Kumi Naidoo, head of Greenpeace, and a fellow YGL, reminds us: access is not influence. Holding the door open for new constituents is not the same as real engagement as equals. Martineau once described how male chivalry to women was used by some as an excuse for on-going subjugation; “Indulgence is given her as a substitute for justice,” she noted. And I have to say, a week in a Swiss Ski Resort with fantastic facilities and parties does feel like an indulgence. I’m less in danger of becoming a Davos Man, as I am of becoming a Davos Ma’am – someone of good intent who is sedated by the chivalrous indulgence of elites. We YGLs may confidently think that our projects are great and our characters strong enough to resist self-censorship, but I have personally experienced how being “feted” by an elite club can reduce ones criticism of others and oneself. Access is influence after all, but influence over ourselves.
Back to Davos
For an individual, Davos seems worth it. At a minimum, it shows you what world leaders consider a smart and progressive thing to say on a world stage: that’s an insight into the state of the public debate, rather than any “truth”. It also forces you to prioritise your goals, as you consider what you will talk about when you bump into a world leader at the bar.

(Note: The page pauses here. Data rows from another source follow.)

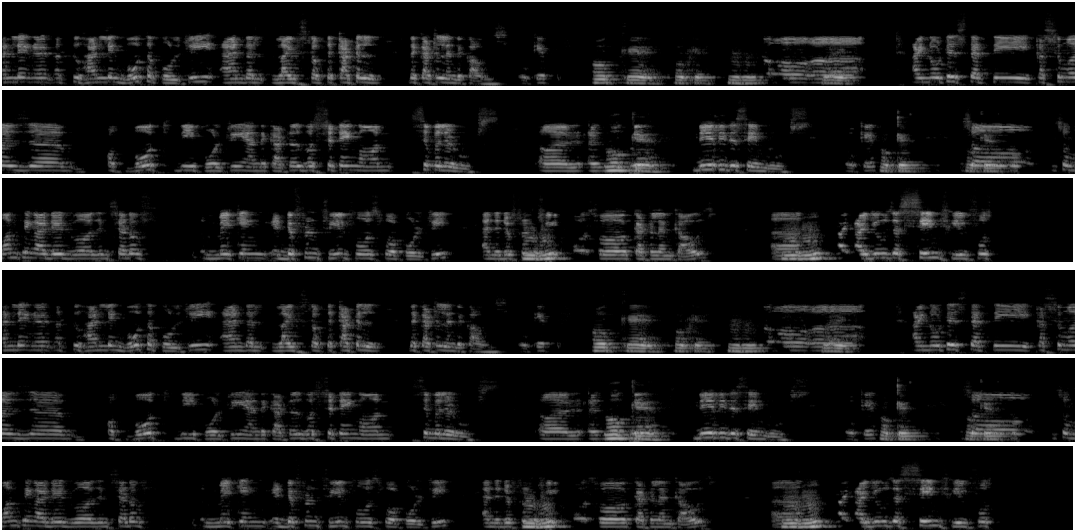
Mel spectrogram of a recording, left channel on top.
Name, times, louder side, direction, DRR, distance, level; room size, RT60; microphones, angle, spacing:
voice 1, 0.0-3.8 4.1-5.5 7.6-8.6 9.1-15.7 16.1-17.1 17.6-18.8 19.2-19.5 20.3-23.0 23.4-25.9 26.3-28.6 29.1-29.5 29.8-31.3, left 3 dB, 40° left, 0.8 m, -35 dB
voice 2, 5.9-7.7 8.2-8.6 16.8-17.3 19.5-20.0 20.4-20.8 26.7-27.1 29.3-29.8, left 1 dB, 10° right, 0.4 m, -33 dB
2.7 x 2.2 x 2.3 m
head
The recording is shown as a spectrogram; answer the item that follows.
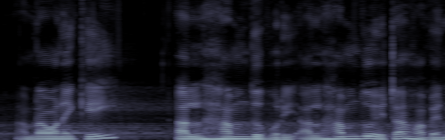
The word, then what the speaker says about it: الحمد: এখানে আমরা বড় হা উচ্চারণ করব। গলার মধ্যে হালকা চাপ দিয়ে উচ্চারণ করতে হবে। আমরা অনেকেই আলহামদু পড়ি, আলহামদু এটা হবে না, আলহামদু হবে।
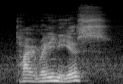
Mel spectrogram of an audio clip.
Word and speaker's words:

For me, being there last year gave me the insight that many people in powerful positions are actually just like the rest of us – with very partial understandings of what is happening, a limited sense of agency as an individual, and a desire to fit in. Yet, amongst that sea of caution, I met YGLs who connected me to a sense of the potential to achieve great things. New collaborations are emerging, such as on the Sharing Economy, and because of the reach of the WEF many more people will hear about this approach to sustainability – even people in Myanmar, where we will launch the report!
Last year Davos helped me accept that any great transformation will be up to us, not those holding positions of power at incumbent institutions. Maybe this year it will help me discover some “resilient dynamism” to get on with the job. Hopefully enough of us YGLs won’t end up becoming Davos Ma’ams, and work towards a transition from the current unjust and unsustainable system.
For those who attend, whether Davos is worth it or not depends on whether they stick to their principles. For the wider world, we must not wait for Davos or other networks of elites to wake up from their delusions that the current system is not fatally flawed and participate in more explorative agendas and processes.
So maybe the Ford Foundation should fund participation in the UN after all. Invite Paulo, Imran, Mo and Daw Suu, and it could be just as fun.
Dr Jem Bendell is Professor of Sustainability Leadership and Founding Director of the Institute for Leadership and Sustainability (IFLAS) at the University of Cumbria Business School, in the Lake District, UK.